What Is Tendonitis?
A tendon is a thick cord of tissue that links muscles to the bones in your body. Tendons are what keep the network of bones and muscles in your feet connected. For instance, there’s a posterior tibial tendon that reaches from the area behind your ankles to the lower part of your foot, and an anterior tibial tendon that connects the area in front of the ankle to the mid-part of the foot. Tendons can become stretched and inflamed, causing a condition called tendonitis. Symptoms include pain (gradual or sudden) and limited motion.

Treating Tendonitis
The treatments for tendonitis of the feet or ankles depends on the damage to the tendon and the severity of pain you’re experiencing. The ideal solution is a non-surgical or minimally invasive treatment, but in some cases, surgery is the best option. These are some of the most helpful therapies available:

- Podiatric physical therapy provided by trained therapists using high-tech equipment. - Pain management, such as cortisone injections or anti-inflammatory medication. - Digital X-rays and MRI images to determine the cause of your pain. - Foot and ankle arthroscopy (images are taken of the inside of the foot to identify tendon damage and repairs can be made in some cases).

Tips for Better Foot and Ankle Health
Tendonitis is caused by stress put on the feet and ankles from the way you walk, the shoes you wear, and trauma or injury to the feet. It is also common in patients who have a history of arthritis or similar joint problems. Follow these tips to minimize your chance of developing tendonitis:

- Continue practicing the physical therapy exercises you learn from your orthopedic doctor. - If you are an athlete, consider foot bracing and wearing orthotics in your sneakers or cleats while playing to reduce pressure on tendons. - Take it easy and take your time when working out or exercising—don’t push things too far. - Ice your feet regularly to reduce swelling and pain.

Relief from Tendonitis Is Within Reach

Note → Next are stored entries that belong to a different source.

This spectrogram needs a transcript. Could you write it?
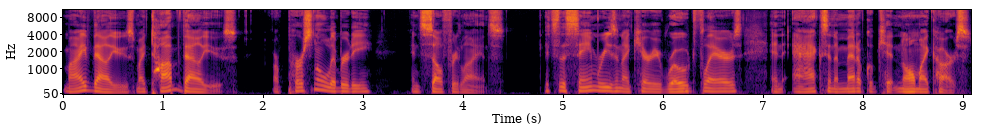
My values, my top values, are personal liberty and self reliance. It's the same reason I carry road flares, an axe, and a medical kit in all my cars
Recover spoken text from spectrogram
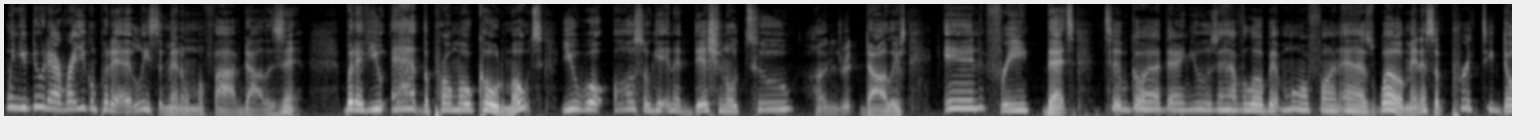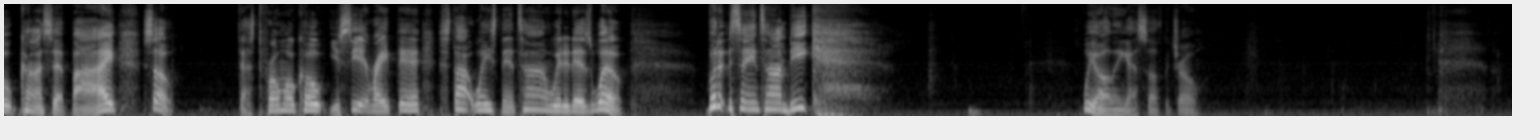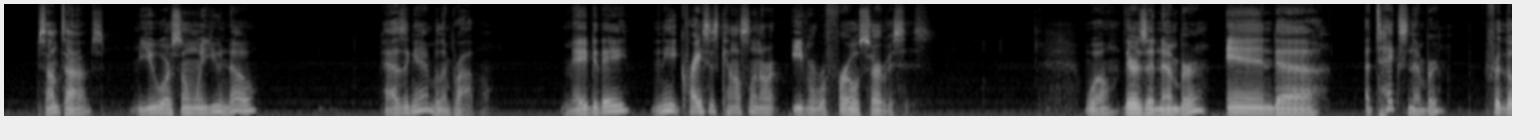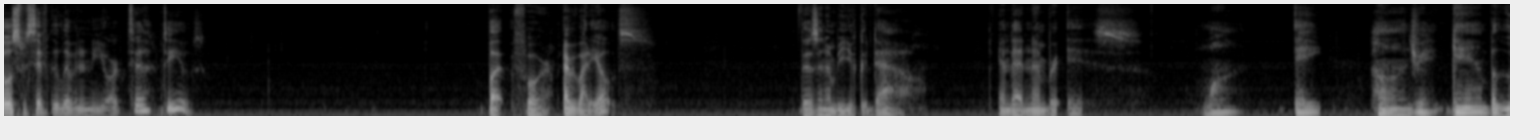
When you do that, right, you can put at least a minimum of $5 in. But if you add the promo code MOATS, you will also get an additional $200 in free bets to go out there and use and have a little bit more fun as well, man. It's a pretty dope concept, all right? So that's the promo code. You see it right there. Stop wasting time with it as well. But at the same time, Deke, we all ain't got self control. Sometimes you or someone you know has a gambling problem. Maybe they need crisis counseling or even referral services. Well, there's a number and uh, a text number for those specifically living in New York to, to use. But for everybody else, there's a number you could dial. And that number is 1 800 Gambler.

Tendonitis isn’t likely to go away on its own—especially if you continue the same habits that contributed to the condition. Get help from an orthopedic doctor at Illinois Orthopedic Institute in Joliet, Bolingbrook, and Channahon, IL by calling (815) 741-6900 or (630) 679-1111 today. Dr. Joe George and Dr. Rebecca Kuo are committed to providing you with compassionate, patient-focused care.